THE BLOG

Elisabeth Moss as Feminist Heidi Holland in Wendy Wasserstein's The Heidi Chronicles

03/28/2015 03:21 pm ET | Updated May 28, 2015

Remember the old feminist adage: A woman without a man is like a fish without a bicycle. It is in that antique spirit that The Heidi Chronicles in a new production at the Music Box Theater follows art historian Heidi Holland (a pitch perfect Elisabeth Moss) through decades of social and political change with the men and women most prominent in her life. She met Peter (Bryce Pinkham just off his Tony winning performance in A Gentleman's Guide to Love and Murder) at a high school dance, and Scoop (Jason Biggs) at a McCarthy fundraiser; those historic markers anchor Wendy Wasserstein's smart, quip-heavy drama, further informed by the soft rhetoric of consciousness raising, through the strident '70's into feminism's late '80's moment, when Heidi, still unwed learns how to deal with her aloneness, as did this significant playwright in her real life before her early death.

The big question would be, how do these pioneering decades play for a younger generation?
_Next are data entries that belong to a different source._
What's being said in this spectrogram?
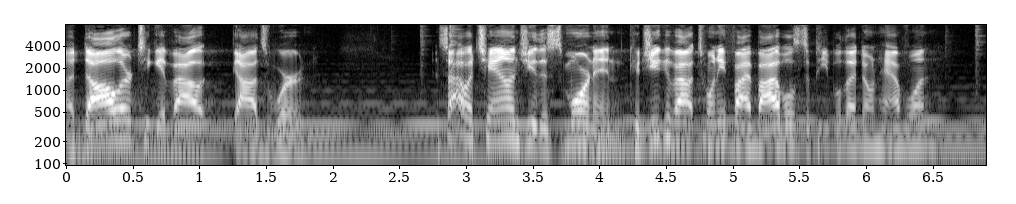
a dollar to give out God's word. And so I would challenge you this morning could you give out 25 Bibles to people that don't have one?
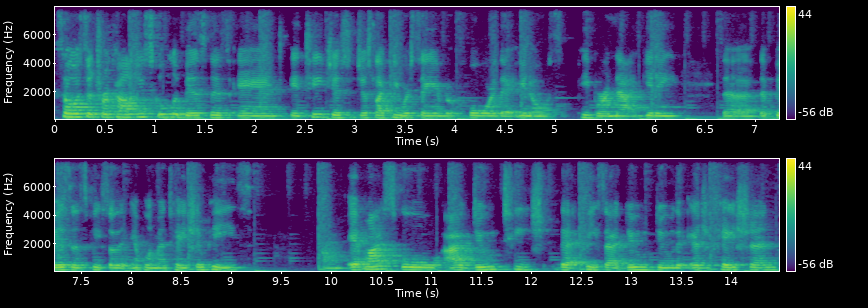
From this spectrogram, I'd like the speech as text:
So it's a Trichology School of Business, and it teaches just like you were saying before that you know people are not getting the the business piece or the implementation piece. Um, at my school, I do teach that piece. I do do the education,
For my date, aged 25, this production, under Pam MacKinnon's able direction, was not a trip down memory lane as it was for me, but she could appreciate the choices for these women on whose shoulders she stands. That said, stories about women dating and mating are eternal, and if nothing else, The Heidi Chronicles is a bittersweet picture of an era's educated, privileged women seeking larger vistas than marriage, babies, and the low level positions they could occupy, if they had to work at all. It is useful to remember, education used to be available, affordable, often free, and not the economic burden it is for most students today.
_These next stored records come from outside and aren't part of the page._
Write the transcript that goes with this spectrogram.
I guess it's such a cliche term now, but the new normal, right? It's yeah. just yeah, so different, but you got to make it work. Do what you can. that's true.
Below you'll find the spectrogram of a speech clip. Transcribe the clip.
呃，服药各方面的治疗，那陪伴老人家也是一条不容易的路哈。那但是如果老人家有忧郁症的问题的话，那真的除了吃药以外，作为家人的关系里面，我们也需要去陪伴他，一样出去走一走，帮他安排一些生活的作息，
Elisabeth Moss, now more famous for Mad Men than when I first saw her onstage in David Mamet's Speed the Plow opposite Jeremy Piven and Raul Esparza, gives Heidi the requisite intelligence, as she did in the Mamet play. As Heidi grows and changes, taking on the challenges of autonomy, the men seem more mired in their societal roles, gay Peter in the age of AIDS, and infantile Scoop, ambitious in politics, career, social climbing, "marrying well," despite loving Heidi.

A version of this post also appears on Gossip Central.